Cleveland Indians Keeping Door Open To Jason Giambi In Non-Playing Role
The baseball clock may be running out for Jason Giambi, but it doesn’t mean his time with the game is. The Indians have left a standing offer..one he shouldn’t refuse.
The Cleveland Indians might not have a place on the roster for Jason Giambi, but it doesn’t mean there’s no place for him at all. As reported by Jon Heyman of CBS Sports earlier this well, the Indians would be open to Giambi returning to the team in a non-playing role.
It’s unknown what that role would be, but Giambi was well liked in the clubhouse, and the organization thinks highly of him after his two seasons with the Tribe. Now 44-years-old, he slashed only a .171/.246/.346 line with 11 home runs in 286 plate appearances since being signed prior to the 2013 season.
Technically, he hasn’t made a decision on what he plans to do as far as his playing career. He sits as an aging free agent, but hasn’t filed any retirement paperwork with the league.
But where to put him? Manager Terry Francona has his bench coach in Brad Mills. We’re already set with two hitting coaches in Ty Van Burkleo and his assistant Matt Quatraro. There have been rumors of Sandy Alomar Jr. moving over to the bullpen, but there’s been no wind of that.
Giambi survived the “steroid era” as well as any slugger in the game.
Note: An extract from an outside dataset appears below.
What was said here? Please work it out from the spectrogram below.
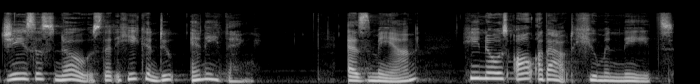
Jesus knows that he can do anything. As man, he knows all about human needs.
He may be one of the few that I actually believe regretted his choices, and did his best to make the most of it – which he indeed did. With his diminished numbers, many point to his “clubhouse presence” as his biggest reason for having employment in the league over the past few seasons.
The players love him, and while he can bring a player/coach leadership bridge, finding a home for him could be the biggest obstacle. There is the option of finding a place for him somewhere in the farm system, but that’s a choice that he will have to make first.
The playing clock is slowly ticking out for the “Giambino”, so in the same way he knew to be remorseful for his PED issues – he needs to do the same in knowing it’s time to bow out gracefully from playing this game and move on to the next phase of his baseball life.